    Common Mistakes to avoid after being denied for Disability

    Social Security Disability SSI Questions and Answers

    More Social Security Disability SSI Questions and Answers

    Common Questions about Social Security Disability and SSI

    Winning Social Security Disability or SSI Benefits

    The SSI Disability Benefits Program

    Social Security Disability SSI and Doctors - Yours and Theirs

    Social Security Disability and SSI Claim Reviews

    Social Security Disability SSI System and Benefits for Children

    Denials, Appeals, and Getting a Disability Lawyer or Representative

    What you should know about Social Security Disability and SSI Denials

    Questions about Disability Lawyers and Hiring a Disability Attorney

    Various Types of Benefits including SSI, Mental, and Child benefits

    Social Security and SSI based on Mental Disability

    Social Security Disability or SSI Benefits for Children

    Disability Benefits through Social Security

    Filing for Social Security Disability or SSI Benefits

    Social Security Disability SSI: Medical Evidence and Records

    Filing your claim for disability benefits

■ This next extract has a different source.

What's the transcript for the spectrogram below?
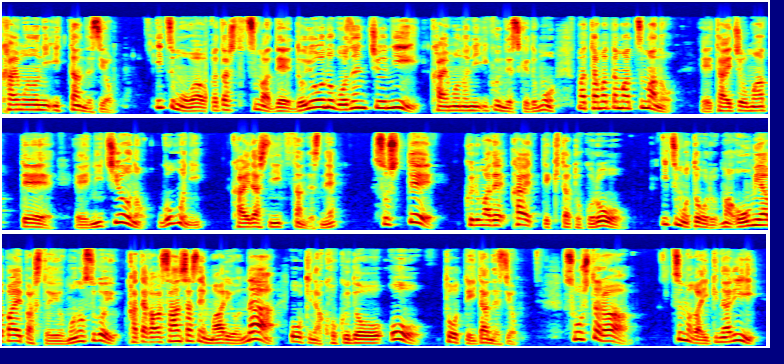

    Eligibility for receiving disability benefits

    Resources on this site

    Social Security Disability, SSI Terms and Definitions

    Previously answered questions regarding SSD and SSI

    The SSDRC Disability Blog

    For Individuals living in North Carolina

    Disability in North Carolina

    North Carolina Disability Lawyer

    Getting disability in North Carolina

    Related pages:

    Who qualifies for disability? - Qualifying is based on evidence of functional limitations
    The Social Security Disability Approval Process and the Criteria for Decisions
    How does Social Security Disability decide that you cannot work?
    How do you Win Benefits under Social Security Disability or SSI?
    Medical Disability Requirements for SSD and SSI
    The non-medical Disability Requirements for SSD and SSI

    Information on the following topics can be found here: Social Security Disability Questions and in these subsections:

    Frequently asked questions about getting Denied for Disability Benefits | FAQ on Disability Claim Representation | Info about Social Security Disability Approvals and Being Approved | FAQ on Social Security Disability SSI decisions | The SSD SSI Decision Process and what gets taken into consideration | Disability hearings before Judges | Medical exams for disability claims | Applying for Disability in various states | Selecting and hiring Disability Lawyers | Applying for Disability in North Carolina | Recent articles and answers to questions about SSD and SSI

    These pages answer some of the most basic questions for individuals who are considering filing a claim.

    Filing for disability - How to file for SSD or SSI and the Information that is needed by Social Security
    How to Apply for Disability - What medical conditions can you apply and qualify for?
    Applying for Disability - How long does it take to get Social Security Disability or SSI benefits?
    What happens if I file a disability application and it is denied by a disability examiner or Judge?
    How to Prove you are disabled and qualify to win disability benefits
    How do you prove your disability case if you have a mental condition or impairment?
    Social Security Disability Back pay and How Long it Takes to Qualify for it and receive it
    Social Security Disability SSI - Eligibility Requirements and Qualifications Criteria